By Gabriella Schwalbe, Investment Sales Associate
The scaffolding that surrounds your current office or apartment building seems like an everlasting nuisance. New Yorkers are fed up with the amount of time scaffolding stays up. Some buildings have been plagued by scaffolding for over a decade. New York City Council members have recently introduced legislation to speed up façade work as well as reduce the timeline for scaffolding. Although the plague of scaffolding seems burdensome, the scaffolding that covers our city buildings can be lifesaving.
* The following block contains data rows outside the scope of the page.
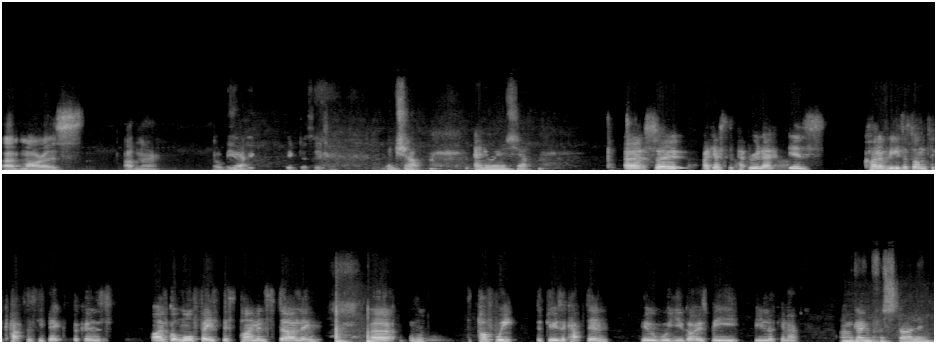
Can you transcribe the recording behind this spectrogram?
um, Mahrez, I don't know. It'll be Yeah. a big, big decision. Big shout. Anyways, yeah. Uh, so I guess the Pep roulette is kind of leads us on to captaincy picks because I've got more faith this time in Sterling. Uh, w- tough week to choose a captain. Who will you guys be be looking at? I'm going for Sterling.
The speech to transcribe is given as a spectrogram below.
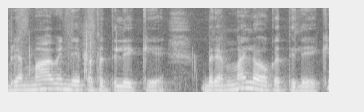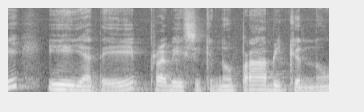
ബ്രഹ്മാവിന്റെ പദത്തിലേക്ക് ബ്രഹ്മലോകത്തിലേക്ക് ഈയതയെ പ്രവേശിക്കുന്നു പ്രാപിക്കുന്നു.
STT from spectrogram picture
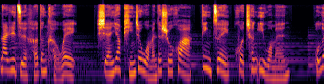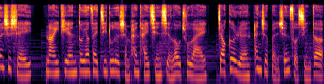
那日子何等可畏！神要凭着我们的说话定罪或称义我们，无论是谁，那一天都要在基督的审判台前显露出来，叫个人按着本身所行的，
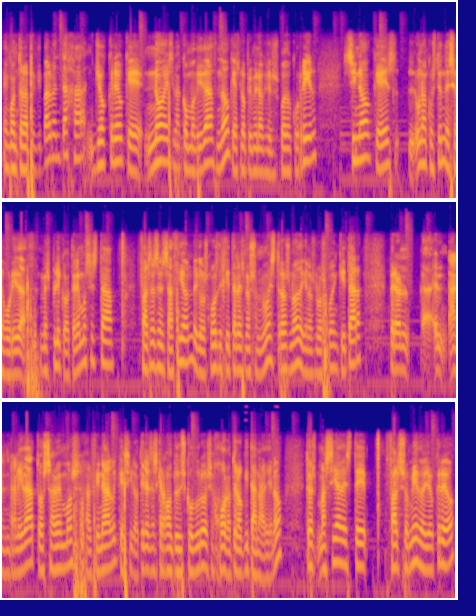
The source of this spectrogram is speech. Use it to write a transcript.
En cuanto a la principal ventaja, yo creo que no es la comodidad, ¿no? Que es lo primero que se nos puede ocurrir, sino que es una cuestión de seguridad. Me explico, tenemos esta falsa sensación de que los juegos digitales no son nuestros, ¿no? De que nos los pueden quitar, pero en, realidad todos sabemos al final que si lo tienes descargado en tu disco duro, ese juego no te lo quita nadie, ¿no? Entonces, más allá de este falso miedo, yo creo,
In 1979 Grace Gold, a freshman student at Barnard College, was killed by a loose piece of masonry that fell from a Columbia University owned building on Broadway and 115th St. Shortly after her tragic death, Local Law 10 was passed. The law required the quinquennial inspection of the street facing façade of buildings greater than six stories. In 1998 the law was amended to Local Law 11 requiring all exposures to be inspected. Incidents of serious injury and death occur all too often because building owners do not maintain their façade walls and keep up with inspections. In May 2015 two-year-old Greta Green was killed by a piece of decorative terra-cotta windowsill that fell eight stories. Greta’s death could had been prevented but for a licensed engineer’s falsified safety form. Recently in December of 2019 Erica Tishman, a prominent architect in Manhattan, was struck by building debris in Time Sq. and passed away. In this case the fatal accident could have been avoided if a sidewalk shed was erected after a DOB inspection that noted façade cracks.
Approximately 12,500 buildings in NYC are subject to Local Law 11. Inspection reports are due every five years on February 21, at 11:59 pm. The year a building is required to undergo a critical examination is based on the building’s block number. This year’s filing included properties that are located on a block number that ends with 4, 5, 6, or 9. As of February 20, 2020, the Department of Buildings has tightened Local Law 11. Changes include the requirement that Qualified Exterior Wall Inspectors (QEWI) have a higher level of experience and perform more hands-on inspections. Building owners are now subject to higher penalties if they fail to make required repairs. Also, owners must post the status of façade inspection in the lobby of their building. It is important that building owners keep up with building façade inspections because a small crack may not look like much, but the repair can be lifesaving.Read More